My first thought was that it had to do with breast milk.
Anyway, after the Lodge was "dumped" (???) it fell into more bankruptcy. In the 1970s, a woman reportedly lived in the house and claimed to see dead people. Specifically, "a child of 11 with long black hair, and she was wearing a white nightgown with Belgium lace about the collar." I would give you the link to this woman's blog, but, you guessed it, the link is dead.
According to this mystery blogger, the ghost child was "very sorrowful...and she seemed to be asking for help."
AAAAAAUUUUUUUGGGGHHH! Don't do this to me mystery blogger/Dragon Lodge! Don't make me get all skeptical on your ass. I don't need all ghost stories to be true, but COME ON, work a little harder!
(My sincere apologies to the ghost girl if this is true and she is reading this post right now. I hope you got the help you needed. Email me at CreepyCornerMail@gmail.com if you wanna gab.)
The Lodge was purchased for renovation in 2004, but from what I can deduce, no major renovations were completed (I spied some minor updates), and the house has been abandoned for quite some time. Rumors persist of squatters, occult goings-on, and interested parties who never follow through BECAUSE OF THE CURSE. Urban explorers (who were easily able to access the Lodge until a few years ago, when a gate and fence were erected) claim to find the house in disrepair, completely overgrown, and full of decaying late-'90s furniture.
And, yeah, they say it's hella spooky.
On the day Joy and I visited the Dragon Lodge (or at least peeked at it through the gates), I admit it was eerier than I had anticipated. Judging from what I'd read and the sort of "ooga booga" kind of writing about it, I expected it to be a bust.
I was surprised by just how much it grabbed me.
With the setting sun starting to shine through the clouds, and joggers passing us on the left and right, walking up to the gates of the Dragon Lodge felt deceptively cheery. "Aw, poop, I was hoping it would be creepier," I remember thinking.
Then I started peeking through the chain-link fence, craning my neck around walls, trying to get a good look. The Lodge did indeed look, and, yes, feel, foreboding.

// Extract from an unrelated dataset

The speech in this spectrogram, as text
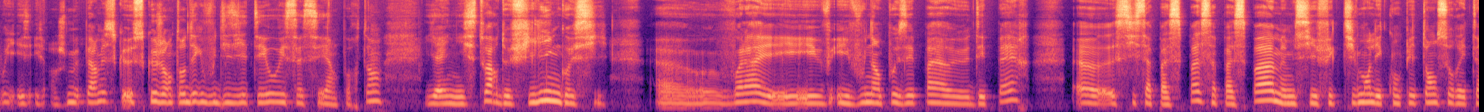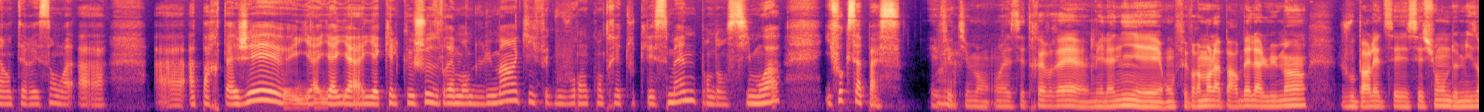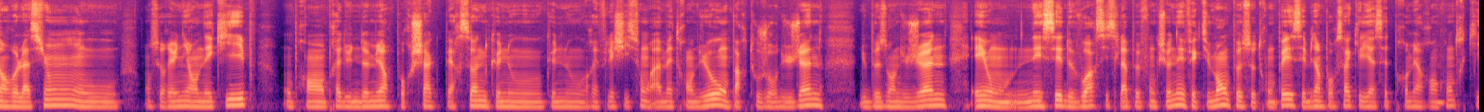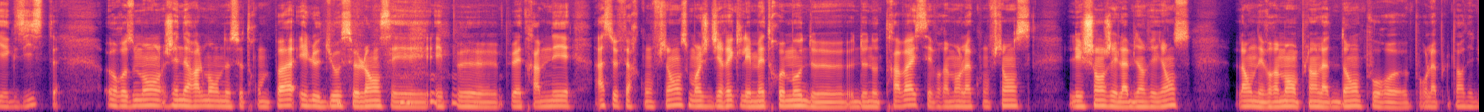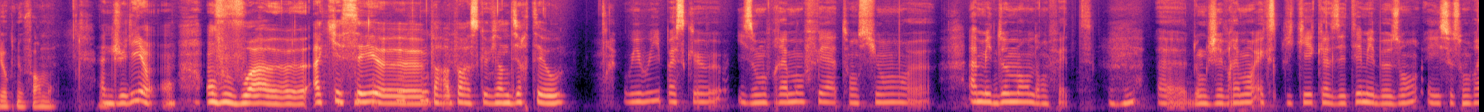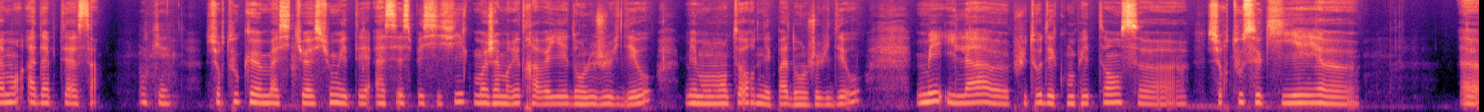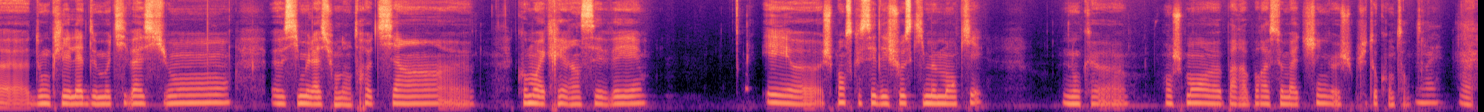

Though windows were open, and I suspect there is some sort of caretaker checking on the property, it did seem completely abandoned. I don't know any other way to properly explain this: The Dragon Lodge felt lonely.
Even though I was there with my partner in crime, and I felt safe and calm, I did not feel necessarily at ease. While the stories surrounding the Lodge didn't really spook me too much, straining to see the grandeur beneath decades of neglect was what really unsettled me. I don't know if it was all the garbage and overgrown vegetation everywhere, but there was a heavy, longing quality to the property.
Whenever I see abandoned homes like this, I can't help but think that someone at some point cherished this place enough to add flourishes of personality and design. Someone was excited to call this place home. Someone took the time to make it special. It wasn't born in decay.
I mourn for these old houses. I mourn for the things they've seen that are lost to the ages — for better or for worse.
As Joy and I were leaving, we noticed some words spray-painted on the side of the house: GO BACK!
I know it was meant to be a warning to explorers, either about ghosts or trespassing. But I took it as a hint to get on our way. The Dragon Lodge was grimmer than I expected it to be, and it was time to move on. The sun was setting anyway, and I wasn't wild about hiking down the peak in the dark.
So that was my visit to Hong Kong's "cursed" Dragon Lodge. It surprised me, as these things often do, and even saddened me a bit. I don't know if the Dragon Lodge's curse is supernatural or just the creation of generations of whispered stories.
Whatever it may be, if there ever was a place that seemed to long for peace, the Dragon Lodge is it.